3.2 Who’s Who
So who else should we know about in this world that God chose to live in?
The Gospels talk of Pharisees and Sadducees; there are a couple of Kings, both called Herod (which is confusing); there are Roman officials who deal with Jesus and later with Paul.
As we saw the Jewish faith had emerged and adapted and developed over centuries. Because of their history, the local synagogue, with a teacher was – as it were – the local “church”, and there was the “cathedral” in Jerusalem, the Temple which Herod was rebuilding as a massive Grade 1 building, which dominated the city, a mark of Herod’s greatness as a philanthropist. At the time of Jesus, it was nearly finished, but it would soon be destroyed by the Romans (Ad 70).
Jesus grew up and probably spent most of his adult life in Galilee, where the villages were mostly Jewish in population but the towns more mixed. Joseph was a carpenter – possibly involved in building houses.
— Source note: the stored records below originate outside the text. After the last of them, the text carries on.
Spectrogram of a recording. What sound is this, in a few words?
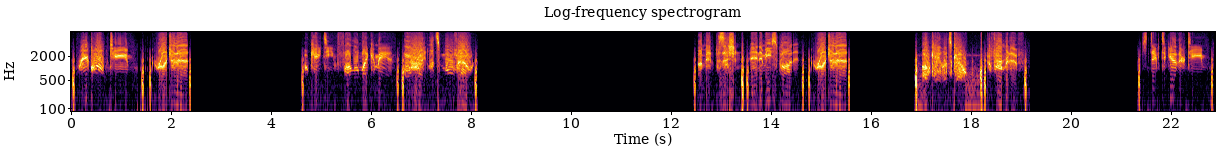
radio chat; svencoop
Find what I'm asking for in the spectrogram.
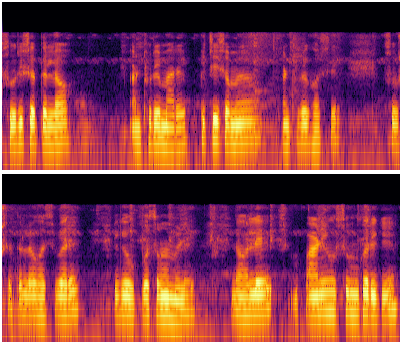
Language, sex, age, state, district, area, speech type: Odia, female, 45-60, Odisha, Kendrapara, urban, spontaneous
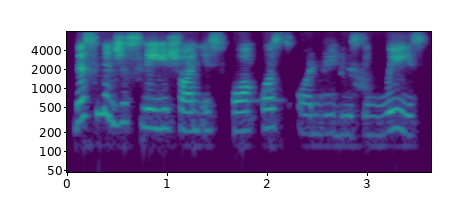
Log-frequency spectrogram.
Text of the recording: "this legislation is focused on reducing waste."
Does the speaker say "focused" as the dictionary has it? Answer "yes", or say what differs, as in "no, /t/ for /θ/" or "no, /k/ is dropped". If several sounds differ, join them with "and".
yes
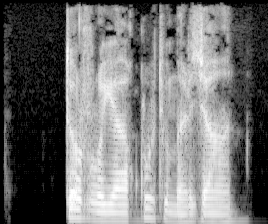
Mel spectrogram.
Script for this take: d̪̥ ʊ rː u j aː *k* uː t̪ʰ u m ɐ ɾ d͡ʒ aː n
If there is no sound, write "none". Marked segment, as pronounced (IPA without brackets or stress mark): q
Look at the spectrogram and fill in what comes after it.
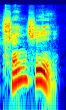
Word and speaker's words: Shanxi: Shanxi. – Yeah. – That sounded perfect, that pronunciation, by the way.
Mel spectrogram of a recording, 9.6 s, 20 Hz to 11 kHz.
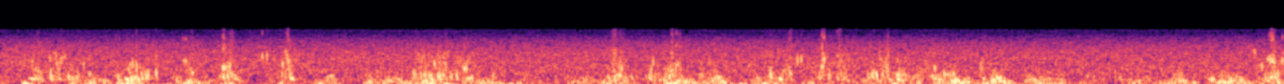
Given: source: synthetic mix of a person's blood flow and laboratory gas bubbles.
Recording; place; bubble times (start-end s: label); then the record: Doppler ultrasound of blood flow; precordium
0.12-0.70 s: bubbles
0.83-1.21 s: bubbles
1.35-1.47 s: bubbles
1.61-1.82 s: bubbles
1.93-2.25 s: bubbles
3.07-3.57 s: bubbles
3.67-3.73 s: bubbles
4.53-5.14 s: bubbles
5.74-6.05 s: bubbles
6.11-6.42 s: bubbles
6.47-7.18 s: bubbles
9.38-9.64 s: bubbles
From the record:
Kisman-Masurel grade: 333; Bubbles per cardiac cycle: rolling drumbeat, 9 or more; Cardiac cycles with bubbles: 50 to 99%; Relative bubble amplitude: loud (0.450 to 0.775); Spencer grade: 3 (all of the cardiac periods contain showers or single bubble signals, but not dominating or overriding the cardiac motion signals); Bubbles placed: anywhere in the cardiac cycle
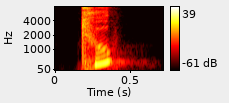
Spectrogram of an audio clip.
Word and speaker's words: tous: T-O-U-S is pronounced tout when it is followed by a noun. And my little trick, if you can swap T-O-U-S with every,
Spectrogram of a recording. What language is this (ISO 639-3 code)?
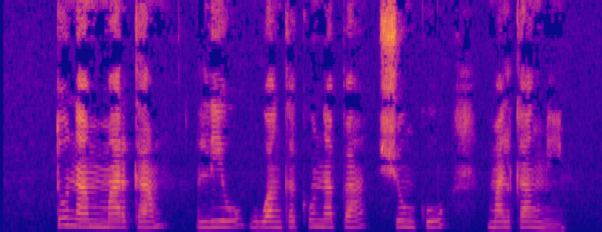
qxw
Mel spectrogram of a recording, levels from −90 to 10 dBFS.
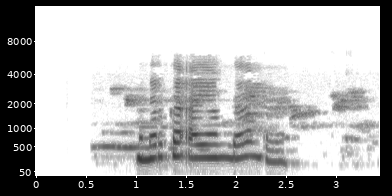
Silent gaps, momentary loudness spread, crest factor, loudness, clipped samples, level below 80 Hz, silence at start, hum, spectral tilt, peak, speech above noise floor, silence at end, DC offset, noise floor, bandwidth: none; 18 LU; 16 dB; -22 LUFS; under 0.1%; -74 dBFS; 0.55 s; none; -6.5 dB/octave; -8 dBFS; 64 dB; 0.1 s; under 0.1%; -85 dBFS; 6.2 kHz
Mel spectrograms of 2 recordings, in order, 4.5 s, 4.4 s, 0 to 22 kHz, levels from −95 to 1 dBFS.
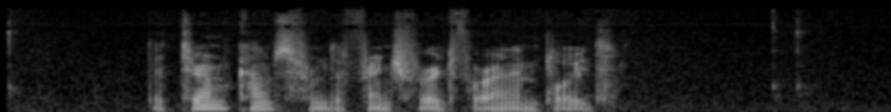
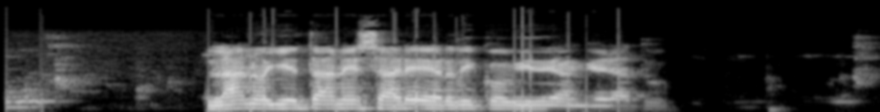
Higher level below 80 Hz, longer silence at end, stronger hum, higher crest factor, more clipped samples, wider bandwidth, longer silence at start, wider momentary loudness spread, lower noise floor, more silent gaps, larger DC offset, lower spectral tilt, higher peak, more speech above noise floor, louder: second, -68 dBFS vs -54 dBFS; first, 1.4 s vs 1.25 s; neither; first, 24 dB vs 18 dB; neither; about the same, 16.5 kHz vs 16 kHz; about the same, 0.05 s vs 0.05 s; about the same, 16 LU vs 16 LU; first, -71 dBFS vs -62 dBFS; neither; neither; about the same, -4.5 dB/octave vs -3.5 dB/octave; second, -18 dBFS vs 0 dBFS; second, 33 dB vs 47 dB; second, -38 LUFS vs -15 LUFS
Jesus was linked to the Lake, where fishermen plied their trade.
Jesus’ cousin was John the Baptist; he dressed, deliberately, like Elijah but he would not have been too unusual – we know there were wandering “prophets”, as well as communities of religious people, like the Qumran Community whose papers have been found, who set themselves apart, waiting for God’s Kingdom.
The Pharisees were a mixed group and we see this in the way that Jesus can be positive about some and scathing about others. There were local teachers, though the leadership in Jerusalem was more strict and they were generally not too keen on the Roman Occupation.
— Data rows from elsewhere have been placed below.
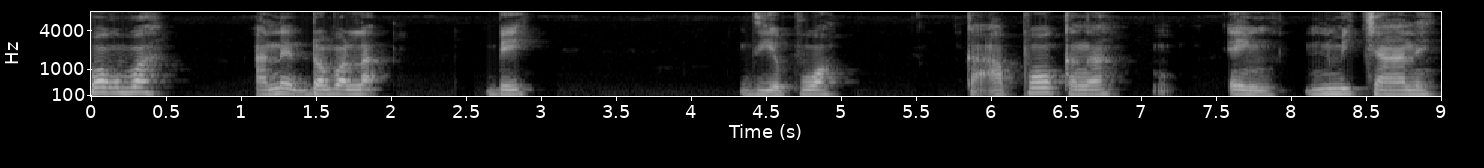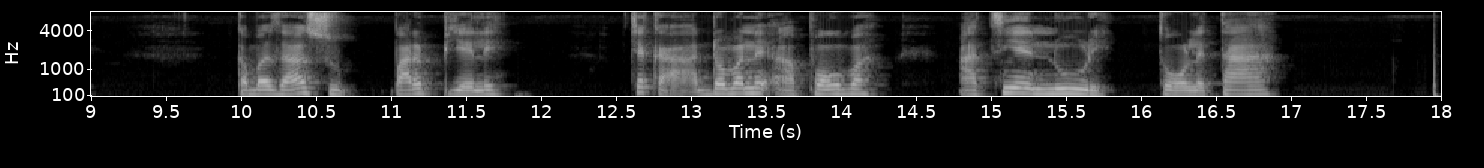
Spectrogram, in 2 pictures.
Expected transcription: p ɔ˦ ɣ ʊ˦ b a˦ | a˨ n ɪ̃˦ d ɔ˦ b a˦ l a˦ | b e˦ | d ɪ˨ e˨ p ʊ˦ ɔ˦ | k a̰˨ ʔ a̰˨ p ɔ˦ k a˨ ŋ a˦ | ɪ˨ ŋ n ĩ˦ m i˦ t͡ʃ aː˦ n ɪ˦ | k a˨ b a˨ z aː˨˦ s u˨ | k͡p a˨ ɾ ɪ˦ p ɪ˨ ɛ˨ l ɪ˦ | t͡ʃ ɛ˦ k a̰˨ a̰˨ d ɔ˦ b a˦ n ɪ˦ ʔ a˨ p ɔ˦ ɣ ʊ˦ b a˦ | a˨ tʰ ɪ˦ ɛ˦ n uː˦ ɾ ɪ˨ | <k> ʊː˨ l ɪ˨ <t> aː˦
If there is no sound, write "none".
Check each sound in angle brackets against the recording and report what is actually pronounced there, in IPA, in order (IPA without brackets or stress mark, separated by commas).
t, t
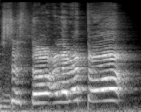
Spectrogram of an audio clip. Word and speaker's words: Sesto Elemento: Sesto Elemento!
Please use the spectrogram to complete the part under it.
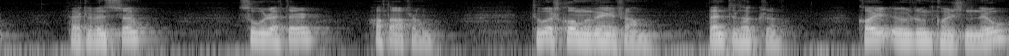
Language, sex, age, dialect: Faroese, male, 36-60, Norðuroyggjar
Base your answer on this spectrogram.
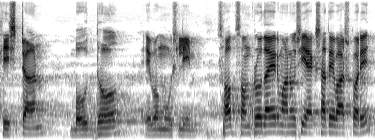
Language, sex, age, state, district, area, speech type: Bengali, male, 30-45, West Bengal, Paschim Medinipur, rural, spontaneous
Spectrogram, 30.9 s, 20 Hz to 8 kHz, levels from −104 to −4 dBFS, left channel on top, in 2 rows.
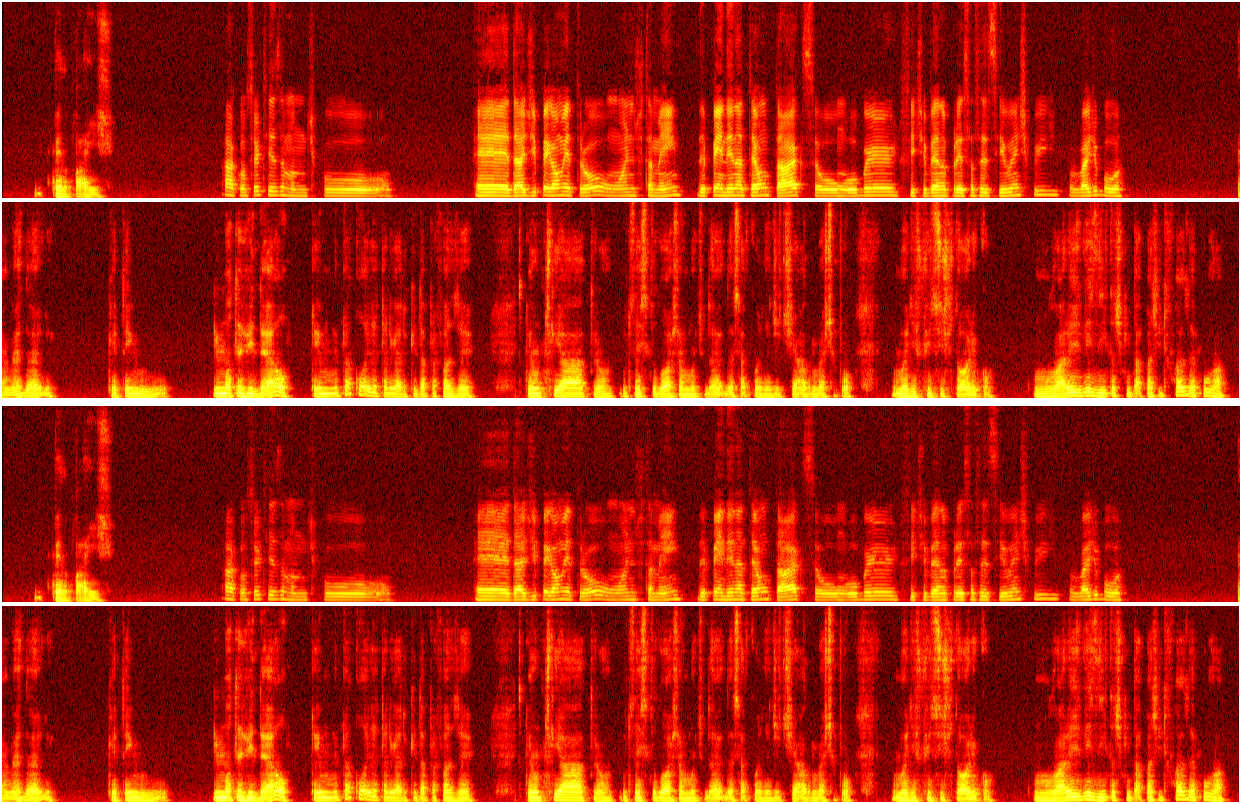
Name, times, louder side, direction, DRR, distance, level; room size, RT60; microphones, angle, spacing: voice 1, 0.4-1.4 15.4-16.1 16.8-17.5 18.1-19.1 19.3-21.4 21.7-27.9 28.4-30.8, equal, 5° right, 0.4 m, -24 dB
voice 2, 2.7-4.9 5.9-14.0, left 3 dB, 40° left, 0.7 m, -30 dB
6.9 x 2.3 x 2.5 m
head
The priests, High Priest, and Sadducees however were a more elite group who had accommodated to the Romans; they were the religious leaders in Jerusalem and demanded the tithes and taxes due to them from the people.
When Jesus came to the Temple he overthrew the tables of the money-lenders – the Temple had its own currency and people got a poor rate of exchange before they could buy a sacrificial animal.
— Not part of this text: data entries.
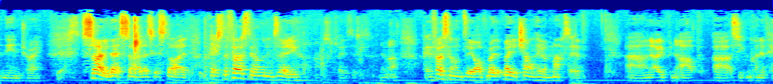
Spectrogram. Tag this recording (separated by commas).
Speech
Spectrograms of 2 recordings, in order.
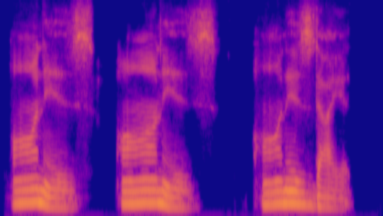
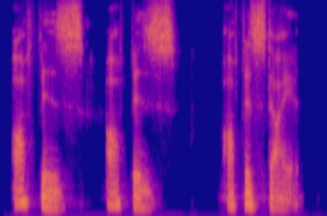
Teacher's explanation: the H is silent because his is not a stressed word link the sounds on is on his on his diet he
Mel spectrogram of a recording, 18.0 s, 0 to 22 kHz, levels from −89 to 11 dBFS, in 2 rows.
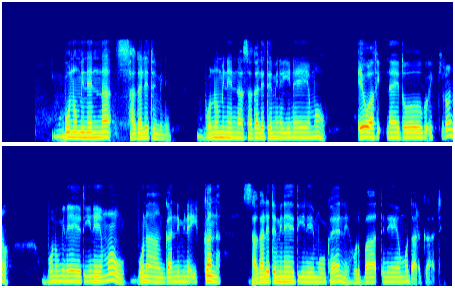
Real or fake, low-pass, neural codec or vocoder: fake; 7.2 kHz; codec, 16 kHz, 2 kbps, X-Codec, HuBERT features, trained on LibriSpeech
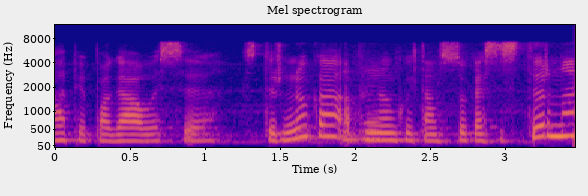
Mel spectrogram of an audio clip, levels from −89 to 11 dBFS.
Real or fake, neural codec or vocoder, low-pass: real; none; 7.2 kHz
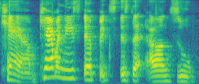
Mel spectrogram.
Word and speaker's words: Ham: but so is ham whose name is actually pronounced cam camones epics is the anzu bird meaning cam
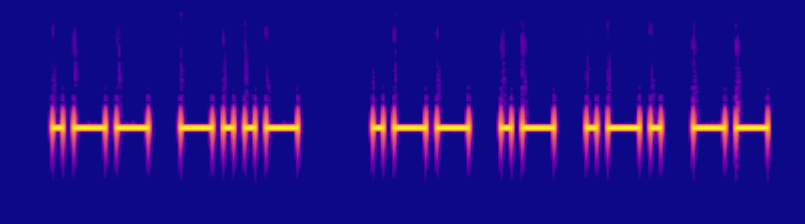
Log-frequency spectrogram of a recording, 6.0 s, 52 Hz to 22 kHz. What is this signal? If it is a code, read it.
Morse code, heard as a keyed tone, about 15 wpm, 700 Hz. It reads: WX WARM
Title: Speed-Racing Common QSO Phrases Encore - 15wpm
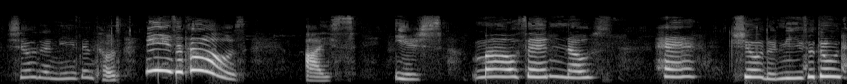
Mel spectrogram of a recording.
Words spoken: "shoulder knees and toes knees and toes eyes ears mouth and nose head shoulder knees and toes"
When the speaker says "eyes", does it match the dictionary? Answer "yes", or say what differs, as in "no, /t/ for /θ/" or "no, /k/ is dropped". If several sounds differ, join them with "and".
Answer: no, /s/ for /z/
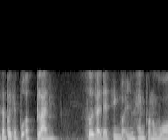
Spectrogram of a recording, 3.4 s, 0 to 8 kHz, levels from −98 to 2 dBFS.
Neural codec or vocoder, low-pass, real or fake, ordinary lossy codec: none; 7.2 kHz; real; AAC, 16 kbps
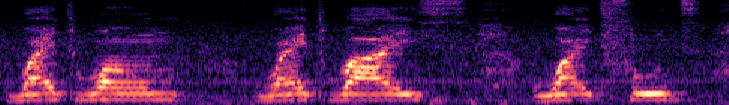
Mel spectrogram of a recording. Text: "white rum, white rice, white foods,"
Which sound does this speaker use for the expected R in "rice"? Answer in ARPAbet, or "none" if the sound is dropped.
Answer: W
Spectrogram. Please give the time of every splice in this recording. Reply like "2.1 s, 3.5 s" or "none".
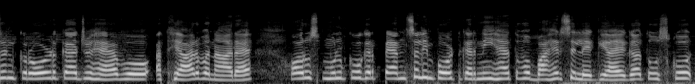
none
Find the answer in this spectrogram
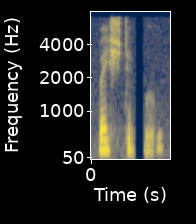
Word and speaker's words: vegetable: but there is not there are only three syllable vegetable can you see the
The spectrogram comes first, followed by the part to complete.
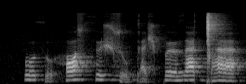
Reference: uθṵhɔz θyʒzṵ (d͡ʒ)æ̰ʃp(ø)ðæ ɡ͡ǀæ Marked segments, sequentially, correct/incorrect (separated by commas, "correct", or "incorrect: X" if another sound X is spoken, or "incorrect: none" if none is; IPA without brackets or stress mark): incorrect: ɡ, correct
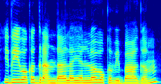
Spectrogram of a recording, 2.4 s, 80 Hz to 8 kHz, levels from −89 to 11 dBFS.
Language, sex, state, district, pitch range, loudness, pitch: Telugu, female, Telangana, Hyderabad, 210-255 Hz, -15 LUFS, 230 Hz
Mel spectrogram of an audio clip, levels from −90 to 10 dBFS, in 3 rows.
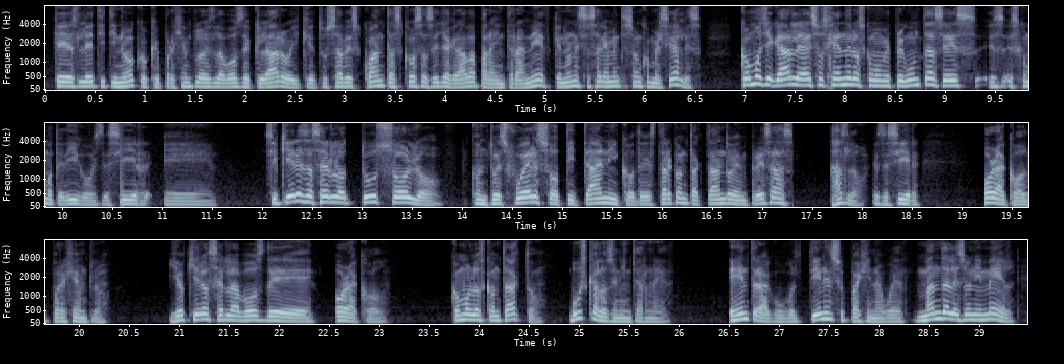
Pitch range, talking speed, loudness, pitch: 130-175 Hz, 175 wpm, -19 LUFS, 150 Hz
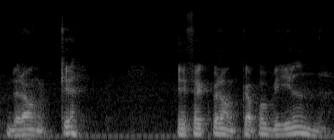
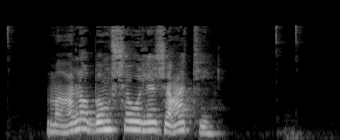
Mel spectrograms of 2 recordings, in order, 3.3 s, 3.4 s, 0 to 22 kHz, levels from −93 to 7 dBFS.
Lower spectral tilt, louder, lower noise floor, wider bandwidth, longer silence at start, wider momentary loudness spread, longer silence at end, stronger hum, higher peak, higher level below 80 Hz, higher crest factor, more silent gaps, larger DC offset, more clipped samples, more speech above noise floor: first, -8 dB/octave vs -5 dB/octave; second, -43 LUFS vs -25 LUFS; first, -67 dBFS vs -60 dBFS; first, 15.5 kHz vs 11.5 kHz; second, 0.05 s vs 0.45 s; second, 5 LU vs 13 LU; second, 0 s vs 1.2 s; neither; second, -26 dBFS vs -10 dBFS; about the same, -68 dBFS vs -70 dBFS; about the same, 18 dB vs 18 dB; neither; neither; neither; second, 25 dB vs 36 dB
Jesus, in his teaching is called a “Rabbi”, a teacher, though there are questions about how he has learnt what he knows, and there are comments about how he teaches with authority.
Herod Antipas, who ruled Galilee basically did what the Romans demanded, but Judea, around Jerusalem, had become a Roman Province after Herod the Great died. It had a Roman Governor and Pontius Pilate seems to have been unpopular and with good reason.
Roman soldiers were garrisoned in various towns, and could demand that the local people helped carry their baggage for a mile – walk the extra mile said Jesus to show them up.
There were numerous resistance movements, and Roman repression was ruthless. Crucifixion was the public, barbaric form of execution, deliberately public and barbaric, to be a warning to others.
When Jesus was crucified there was Barabbas and two others who were what Mark calls ‘bandits’ / ‘insurgents’ what we might call terrorists.
Some made a living working for the Romans, like the tax-collectors who were despised for this.
Some of the best land was owned by absentee landlords; most people lived at subsistence level and poor harvests could lead to destitution. Disability, blindness, etc often meant begging. Leprosy and skin diseases made you unclean and so cast-out. Trauma, violence, despair, all contributed to mental health issues, and there was a general belief in demons and the demonic
The religious leaders expected the people to keep the purity code, but that was so difficult if you were poor.
When the gospels talk about a group called “sinners” they mean the poor who could not purify themselves, those whose jobs meant they were always unclean, and so beyond saving.
Night-watch shepherds (probably unclean) are told of Jesus birth; Jesus is accused of associating with and eating with the “sinners”; He heals a centurion’s slave, and affronts the powers that be by riding into Jerusalem on a donkey, clearing claiming to be King and Messiah.
But his understanding of Messiah is not a conquering King who will drive out the Romans, and this may explain why some of the crowd turn against him. This is a real, turbulent and different world in which Jesus reveals the love and truth of God.